The 1898 Single 9 Pond is one of the rarest and most sought-after gold coins in South African numismatics. With only one known example in existence, this elusive coin has a fascinating history that spans over a century. In this blog post, we'll delve into the story of the 1898 Single 9 Pond, explore its historical context, and discuss the factors that make it such a desirable collectible.
The Historical Background
In the late 19th century, the South African Republic, also known as the Transvaal, was experiencing significant economic and political turmoil. The discovery of gold in the Witwatersrand Basin in 1886 had led to a gold rush and an influx of fortune seekers from all over the world, straining the resources and infrastructure of the fledgling nation. Additionally, tensions were escalating with the British Empire, culminating in the outbreak of the Second Anglo-Boer War in 1899.
Amidst this upheaval, the South African Republic faced a severe shortage of currency, particularly gold coins. The government needed to issue new gold coins to address the situation, but there was a problem: the dies required to mint the coins, which featured the portrait of President Paul Kruger, had not yet arrived from Germany. Desperate for a solution, the government decided to create a makeshift die by altering an existing 1897 die. The result was the creation of the now-famous 1898 Single 9 Pond.
The Coin's Unique Design
What sets the 1898 Single 9 Pond apart from other South African gold coins is its peculiar design. To create the makeshift die, the government took an 1897 die and defaced the last digit of the date, leaving only a faint outline of the number 7. They then engraved a large, single-digit 9 over the defaced digit, creating the unique "Single 9" appearance.
The resulting coin features President Paul Kruger's portrait on the obverse, with the inscription "ZUID AFRIKAANSCHE REPUBLIEK" encircling the design. The reverse showcases the coat of arms of the South African Republic, accompanied by the denomination "1 POND" and the date "1898," with the prominent Single 9. The coin is struck in .9167 fine gold and weighs approximately 8 grams.
The Rarity and Value of the Single 9 Pond
It is believed that only one 1898 Single 9 Pond was ever minted. The coin was deemed unsuitable for circulation due to its makeshift design and the fact that it did not conform to the standard weight and fineness of other gold coins in circulation. Consequently, the coin was not released to the public and remained in the possession of the South African government.

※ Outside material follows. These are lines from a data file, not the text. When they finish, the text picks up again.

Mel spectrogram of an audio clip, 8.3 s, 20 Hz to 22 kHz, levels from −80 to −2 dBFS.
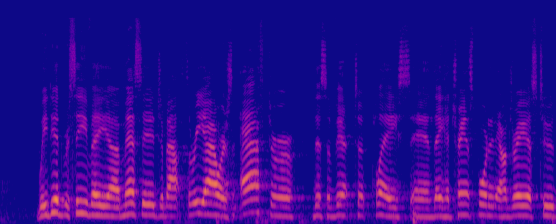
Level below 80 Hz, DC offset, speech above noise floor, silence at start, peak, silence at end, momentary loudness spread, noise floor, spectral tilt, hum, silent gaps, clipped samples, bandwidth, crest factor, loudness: -70 dBFS; under 0.1%; 36 dB; 0.55 s; -20 dBFS; 0 s; 10 LU; -74 dBFS; -5 dB/octave; none; none; under 0.1%; 16 kHz; 18 dB; -38 LUFS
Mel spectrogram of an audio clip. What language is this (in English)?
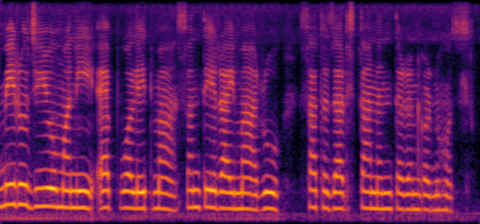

The Single 9 Pond remained hidden from the numismatic community for decades until it was rediscovered in the 1960s. Since then, the coin has been sold at various auctions, commanding impressive prices and drawing the attention of collectors and investors alike. In 2010, the coin was sold at a South African auction for a record-breaking ZAR20 million (approximately $1.4 million), making it the most valuable South African coin ever sold.